[Start of Attachment]

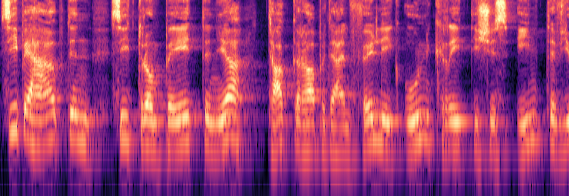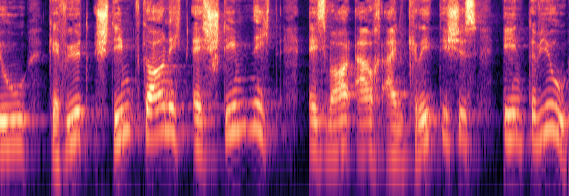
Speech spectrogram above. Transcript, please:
Sie behaupten, sie trompeten, ja, Tucker habe da ein völlig unkritisches Interview geführt. Stimmt gar nicht. Es stimmt nicht. Es war auch ein kritisches Interview.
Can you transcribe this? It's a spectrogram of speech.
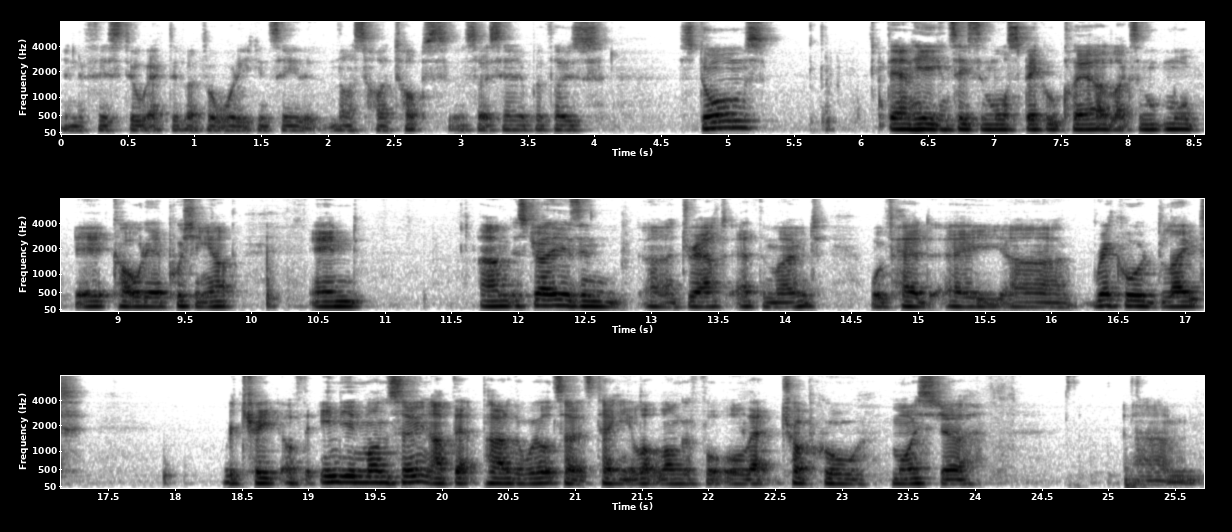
and if they're still active over water, you can see the nice high tops associated with those storms. Down here, you can see some more speckled cloud, like some more air, cold air pushing up. And um, Australia is in uh, drought at the moment. We've had a uh, record late retreat of the Indian monsoon up that part of the world, so it's taking a lot longer for all that tropical moisture, um,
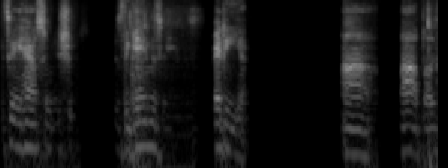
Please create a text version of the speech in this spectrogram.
it's gonna have some issues because the game isn't ready yet. Uh, ah, bug.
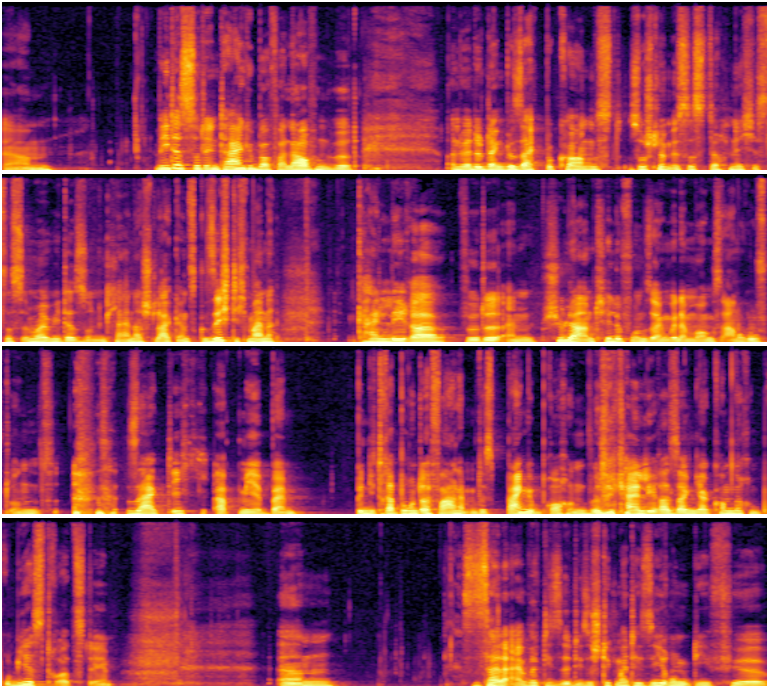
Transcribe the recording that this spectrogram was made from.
ähm, wie das so den Tag über verlaufen wird. Und wenn du dann gesagt bekommst, so schlimm ist es doch nicht, ist das immer wieder so ein kleiner Schlag ins Gesicht. Ich meine, kein Lehrer würde einem Schüler am Telefon sagen, wenn er morgens anruft und sagt, ich hab mir beim bin die Treppe runterfahren, habe mir das Bein gebrochen, würde kein Lehrer sagen, ja komm doch und probier es trotzdem. Ähm, es ist halt einfach diese, diese Stigmatisierung, die für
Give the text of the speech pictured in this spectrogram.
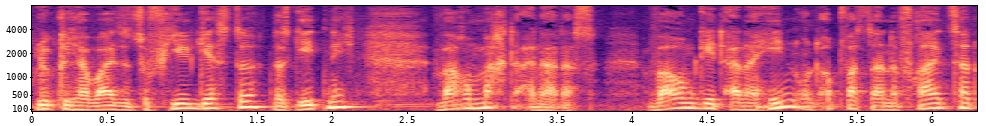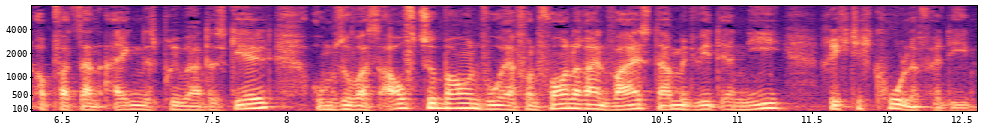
glücklicherweise zu viel Gäste. Das geht nicht. Warum macht einer das? Warum geht einer hin und opfert seine Freizeit, opfert sein eigenes privates Geld, um sowas aufzubauen, wo er von vornherein weiß, damit wird er nie richtig Kohle verdienen.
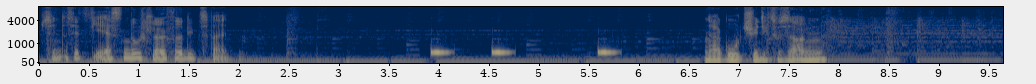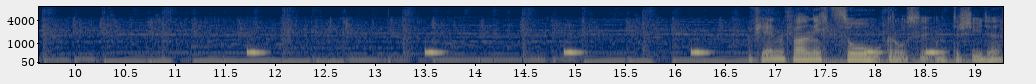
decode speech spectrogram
Sind das jetzt die ersten Durchläufe oder die zweiten? Na gut, schwierig zu sagen. Auf jeden Fall nicht so große Unterschiede.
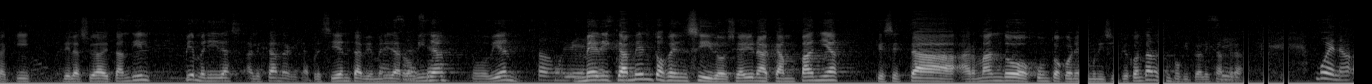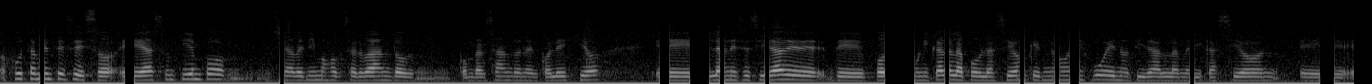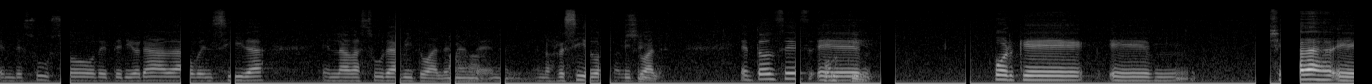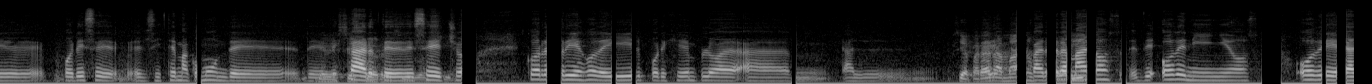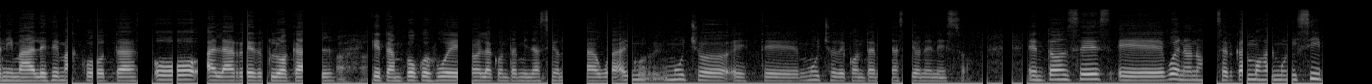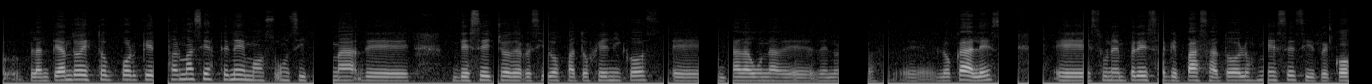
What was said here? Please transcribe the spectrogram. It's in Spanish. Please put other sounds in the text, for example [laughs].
aquí de la ciudad de Tandil. Bienvenidas, Alejandra, que es la presidenta. Bienvenida, Romina. ¿Todo bien? Todo muy bien. Medicamentos vencidos. Y hay una campaña que se está armando junto con el municipio. Contanos un poquito, Alejandra. Bueno, justamente es eso. Eh, hace un tiempo ya venimos observando, conversando en el colegio, eh, la necesidad de, poder comunicar a la población que no es bueno tirar la medicación eh, desuso, deteriorada o vencida en la basura habitual, en, los residuos habituales. Entonces, eh, porque eh, llevadas eh, por ese el sistema común de, descarte, de, desecho, corre el riesgo de ir, por ejemplo, a, al, parar a manos, de, o de niños, o de animales, de mascotas, o a la red cloacal, que tampoco es bueno, la contaminación de agua. Hay mucho, este, mucho de contaminación en eso. Entonces, eh, bueno, nos acercamos al municipio planteando esto porque las farmacias tenemos un sistema de desecho de residuos patogénicos eh, en cada una de, nuestros eh, locales. es una empresa que pasa todos los meses y recoge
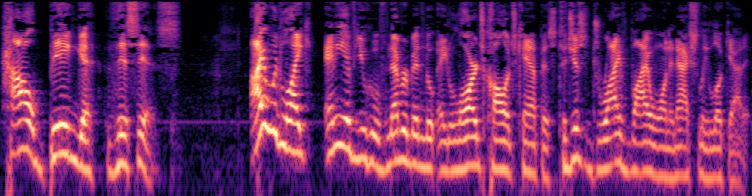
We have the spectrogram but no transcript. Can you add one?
how big this is. I would like any of you who've never been to a large college campus to just drive by one and actually look at it.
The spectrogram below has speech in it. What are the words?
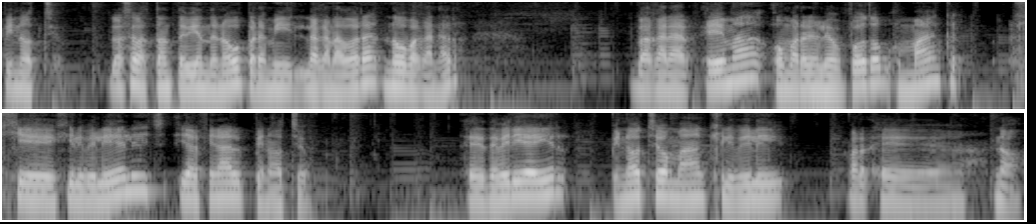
Pinocchio. Lo hace bastante bien de nuevo. Para mí, la ganadora no va a ganar. Va a ganar Emma, o Marion Bottom, o Mank, Ellich y al final Pinocchio. Eh, debería ir Pinocchio, Mank, Hillbilly, eh, no,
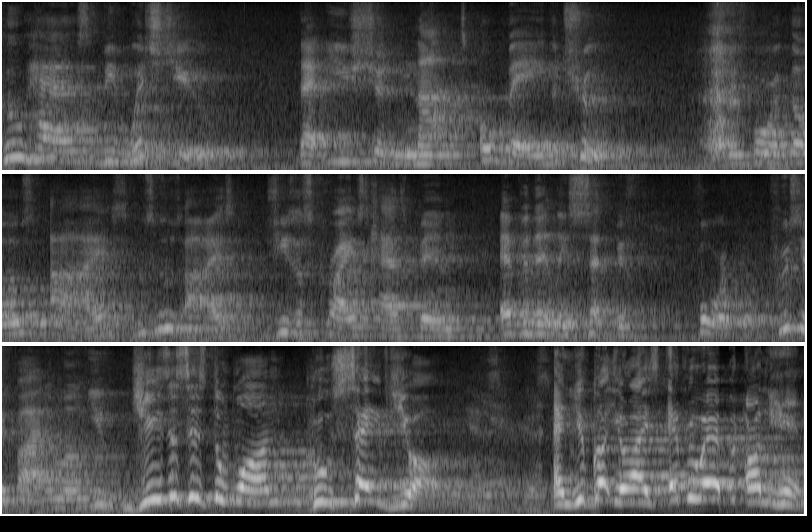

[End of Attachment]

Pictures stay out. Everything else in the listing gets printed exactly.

Speech spectrogram above. Transcript, please:
Sie behaupten, sie trompeten, ja, Tucker habe da ein völlig unkritisches Interview geführt. Stimmt gar nicht. Es stimmt nicht. Es war auch ein kritisches Interview.
Can you transcribe this? It's a spectrogram of speech.
and if they're still active over water, you can see the nice high tops associated with those storms. Down here, you can see some more speckled cloud, like some more air, cold air pushing up. And um, Australia is in uh, drought at the moment. We've had a uh, record late retreat of the Indian monsoon up that part of the world, so it's taking a lot longer for all that tropical moisture, um,
Please create a text version of the speech in this spectrogram.
it's gonna have some issues because the game isn't ready yet. Uh, ah, bug.
Transcribe the recording that this spectrogram was made from.
ähm, wie das so den Tag über verlaufen wird. Und wenn du dann gesagt bekommst, so schlimm ist es doch nicht, ist das immer wieder so ein kleiner Schlag ins Gesicht. Ich meine, kein Lehrer würde einem Schüler am Telefon sagen, wenn er morgens anruft und sagt, ich hab mir beim bin die Treppe runterfahren, habe mir das Bein gebrochen, würde kein Lehrer sagen, ja komm doch und probier es trotzdem. Ähm, es ist halt einfach diese, diese Stigmatisierung, die für
Give the text of the speech pictured in this spectrogram.
glücklicherweise zu viel Gäste. Das geht nicht. Warum macht einer das? Warum geht einer hin und opfert seine Freizeit, opfert sein eigenes privates Geld, um sowas aufzubauen, wo er von vornherein weiß, damit wird er nie richtig Kohle verdienen.
decode speech spectrogram
Sind das jetzt die ersten Durchläufe oder die zweiten? Na gut, schwierig zu sagen. Auf jeden Fall nicht so große Unterschiede.
What was said here? Please transcribe the spectrogram. It's in Spanish. Please put other sounds in the text, for example [laughs].
aquí de la ciudad de Tandil. Bienvenidas, Alejandra, que es la presidenta. Bienvenida, Romina. ¿Todo bien? Todo muy bien. Medicamentos vencidos. Y hay una campaña que se está armando junto con el municipio. Contanos un poquito, Alejandra. Bueno, justamente es eso. Eh, hace un tiempo ya venimos observando, conversando en el colegio, eh, la necesidad de, poder comunicar a la población que no es bueno tirar la medicación eh, desuso, deteriorada o vencida en la basura habitual, en, los residuos habituales. Entonces, eh, porque eh, llevadas eh, por ese el sistema común de, descarte, de, desecho, corre el riesgo de ir, por ejemplo, a, al, parar a manos, de, o de niños, o de animales, de mascotas, o a la red cloacal, que tampoco es bueno, la contaminación de agua. Hay mucho, este, mucho de contaminación en eso. Entonces, eh, bueno, nos acercamos al municipio planteando esto porque las farmacias tenemos un sistema de desecho de residuos patogénicos eh, en cada una de, nuestros eh, locales. es una empresa que pasa todos los meses y recoge
We have the spectrogram but no transcript. Can you add one?
how big this is. I would like any of you who've never been to a large college campus to just drive by one and actually look at it.
The spectrogram below has speech in it. What are the words?
Pinocchio. Lo hace bastante bien de nuevo. Para mí, la ganadora no va a ganar. Va a ganar Emma, o Marion Bottom, o Mank, Ellich y al final Pinocchio. Eh, debería ir Pinocchio, Mank, Hillbilly, eh, no,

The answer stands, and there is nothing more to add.